The topic of discussion then moved to Mr. Paal’s history in government, as well as his experience in the think tank world. He described his time serving as a CIA analyst in Myanmar from 1982-1984, which was marked by the attempted assassination of South Korean President Chun Doo-hwan in Yangon by North Korean agents. Mr. Paal later served on President Ronald Reagan’s National Security Council and became National Security Advisor for East Asia under President George H.W. Bush. With the switch from a Republican to a Democratic administration in the early 1990s, Mr. Paal left the government and started his own think tank focused on Asian policy. However, he eventually returned to the public sector to work under President George W. Bush, serving as the director of the American Institute in Taiwan, America’s unofficial representative office in Taiwan, from 2002-2006. Mr. Paal then served as vice chairman of JPMorgan Chase International before finally moving to Carnegie, where he has been for the past ten years.
Mr. Paal then answered questions from students for the final part of the discussion. The first question asked Mr. Paal to elaborate on his time as Director of AIT as well as his views on the future of Cross-Strait relations. He noted that his time as director was a tense period in US-Taiwan relations shaped by disagreements between the Bush administration and Chen Shui-bian, Taiwan’s leader at the time. Despite more recent personnel changes at the organs responsible for China’s Taiwan policy, Mr. Paal believes that the current status quo will remain largely intact for the foreseeable future. However, he noted that many economic, military, and regional trends are not moving in Taiwan’s favor.
A question was then asked about developments in Southeast Asia. Mr. Paal noted that while relations between the US and many ASEAN countries weakened in the latter days of the Obama administration, which heavily emphasized human rights, his discussions with many ASEAN leaders suggested that they were optimistic that relations would improve with President Trump.
The discussion concluded with Mr. Paal’s opinions on the future of US-China relations. He criticized the idea that war between the two powers was inevitable, noting that concepts such as the “Thucydides Trap” are hardly relevant in the age of nuclear weapons. Nonetheless, Mr. Paal does not believe that managing the US-China relationship will be easy, and he sees little potential for any “grand bargain.” He stated that the US and China can deal with issues on a one-by-one basis to find areas of mutual benefit, arguing that the Obama administration’s decision to refrain from joining the Asian Infrastructure Investment Bank was a missed opportunity for such cooperation. Mr. Paal concluded that that no matter how the relationship develops, America has played a significant role in providing a secure and stable environment for the economic development of the Asia-Pacific, and the US will continue to play an important role in the future.

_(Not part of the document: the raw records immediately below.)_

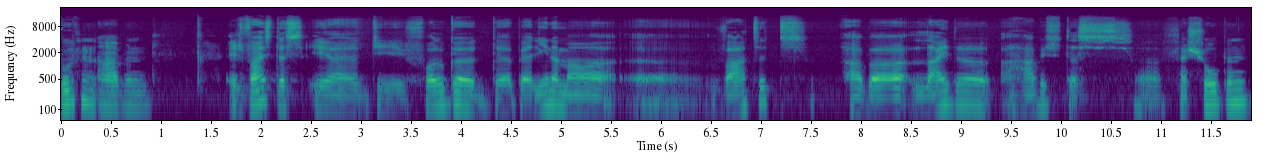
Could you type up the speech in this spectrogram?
Guten Abend. Ich weiß, dass ihr die Folge der Berliner Mauer äh, wartet, aber leider habe ich das äh, verschoben,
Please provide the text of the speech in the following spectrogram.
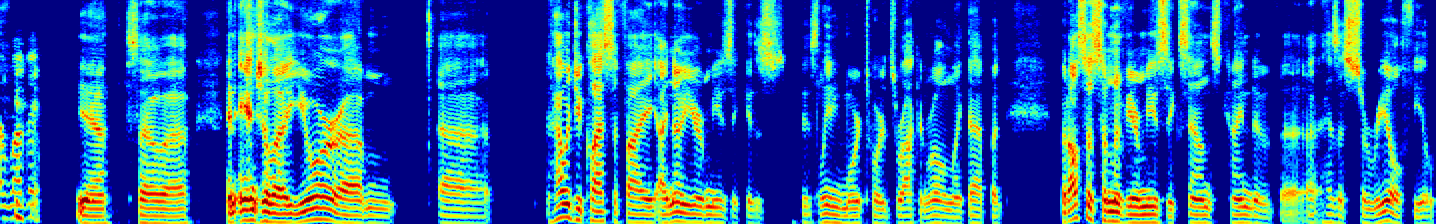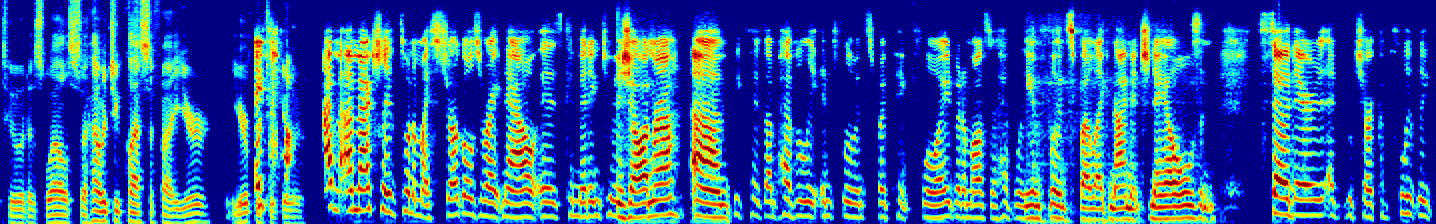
I love it. Yeah. So, uh, and Angela, your, um, uh, how would you classify? I know your music is is leaning more towards rock and roll and like that, but but also some of your music sounds kind of uh, has a surreal feel to it as well. So, how would you classify your your particular? I'm, I'm actually it's one of my struggles right now is committing to a genre um, because I'm heavily influenced by Pink Floyd, but I'm also heavily influenced by like Nine Inch Nails, and so they're which are completely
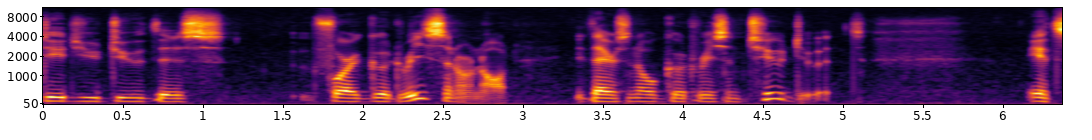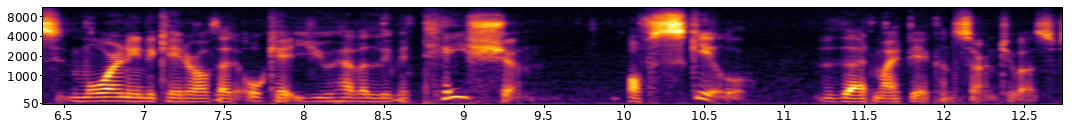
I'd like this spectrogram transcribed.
did you do this for a good reason or not? There's no good reason to do it. It's more an indicator of that okay you have a limitation of skill that might be a concern to us.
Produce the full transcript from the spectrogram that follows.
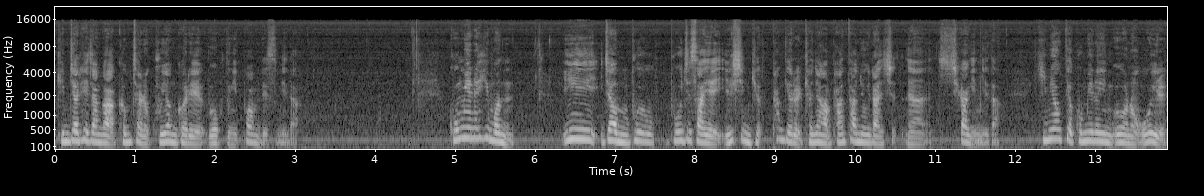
김전 회장과 검찰의 구형 거래 의혹 등이 포함됐습니다. 국민의힘은 이 전 부지사의 1심 판결을 겨냥한 방탄용이라는 시, 어, 각입니다 김영태 국민의힘 의원은 5일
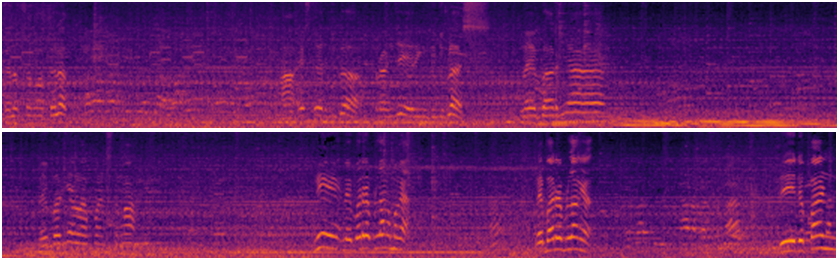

Mr. Paal imparted valuable knowledge for members of the class seeking careers in government service, as well as for those interested in working in the think tank world. The insights gained from his personal experience contributing to the development of US-China relations also provided important context for students as they prepare to enter the field of international affairs.